Downloading daily.cvd [100%]
daily.cvd updated (version: 5160, sigs: 8698, f-level: 21, builder: sven)
WARNING: Your ClamAV installation is OUTDATED!
WARNING: Current functionality level = 16, recommended = 21
DON'T PANIC! Read http://www.clamav.net/support/faq
Database updated (178374 signatures) from db.it.clamav.net (IP: 193.206.139.37)
#

The reduced "functionality level" means that you may not be able to use all the available virus signatures and, consequently, fail to detect the latest viruses. To automatically update the database, we simply have to schedule freshclam in crontab every hour (preferably not on the hour, just to avoid traffic peaks):

16 * * * * /usr/local/bin/freshclam >/dev/null 2>&1

Also the /etc/clamd.conf configuration file needs editing only very few parameters:

/etc/clamd.conf
# Comment or remove the line below.
#Example
DatabaseDirectory   /var/db/clamav
TCPAddr             127.0.0.1
TCPSocket           3310
User                _clamav
LogSyslog           yes
LogFacility         LOG_MAIL
[...]

and so does the Milter configuration file:

/etc/clamav-milter.conf
# Comment or remove the line below.
#Example
MilterSocket    /var/spool/postfix/var/run/milter-clamav/clamav.sock
User            _postfix
ClamdSocket     tcp:127.0.0.1:3310
LogSyslog       yes
LogFacility     LOG_MAIL
[...]

Now we can run clamd and clamav-milter:

# clamd
# install -o _postfix -g _postfix -d /var/spool/postfix/var/run/milter-clamav
# clamav-milter

add the milter-clamav socket to the list of Postfix Milter applications:

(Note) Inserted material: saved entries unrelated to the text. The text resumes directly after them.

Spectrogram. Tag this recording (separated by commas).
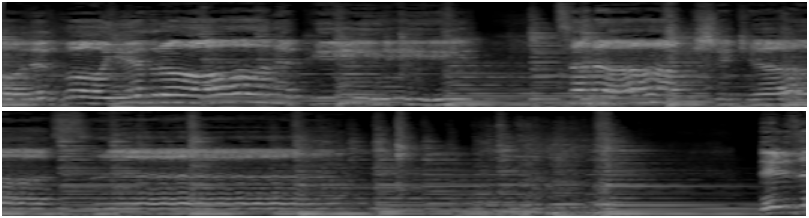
Plucked string instrument, Musical instrument, Guitar, Music, Acoustic guitar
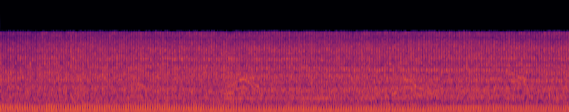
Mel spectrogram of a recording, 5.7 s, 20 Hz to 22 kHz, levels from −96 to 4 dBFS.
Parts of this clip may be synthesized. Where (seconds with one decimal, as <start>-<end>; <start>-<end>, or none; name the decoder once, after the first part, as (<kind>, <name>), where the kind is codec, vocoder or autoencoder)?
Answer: none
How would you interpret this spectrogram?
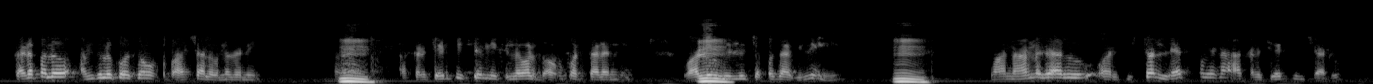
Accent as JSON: {"language": "Telugu", "town": "Komaraval", "region": "Andhra Pradesh", "country": "India", "tie": "born there", "said": "నేను మా ప్రకాశం జిల్లా ఇద్దలూరు తాలూకా కొమరవల్ అనేటువంటి విలేజ్ లో పుట్టాను బాబు గారు."}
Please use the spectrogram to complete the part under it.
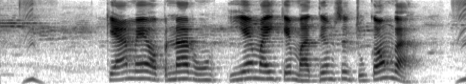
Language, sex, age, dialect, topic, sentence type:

/etc/postfix/main.cf
smtpd_milters = unix:/var/run/milter-spamd/spamd.sock unix:/var/run/milter-clamav/clamav.sock

and reload Postfix configuration:

# postfix reload
postfix/postfix-script: refreshing the Postfix mail system

And of course enable the clamd and clamav-milter boot scripts:

/etc/rc.conf.local
[ ... ]
spamassassin_flags=""
milter_spamd_flags="-p /var/spool/postfix/var/run/milter-spamd/spamd.sock -u _postfix"
pkg_scripts="mysqld
             spamassassin milter_spamd
             clamd clamav_milter
             postfix
             courier_authdaemond
             courier_imap courier_imap_ssl
             courier_pop3 courier_pop3_ssl"

You can test that the antivirus filter is working correctly by sending Postfix an email containing the EICAR anti-malware test file.

Other mail filters that may be worth a look are: milter-greylist, which implements the greylist filtering method, milter-checkrcpt, which checks the validity of recipients (by asking another mail server) and milter-regex, which filters messages based on regular expressions.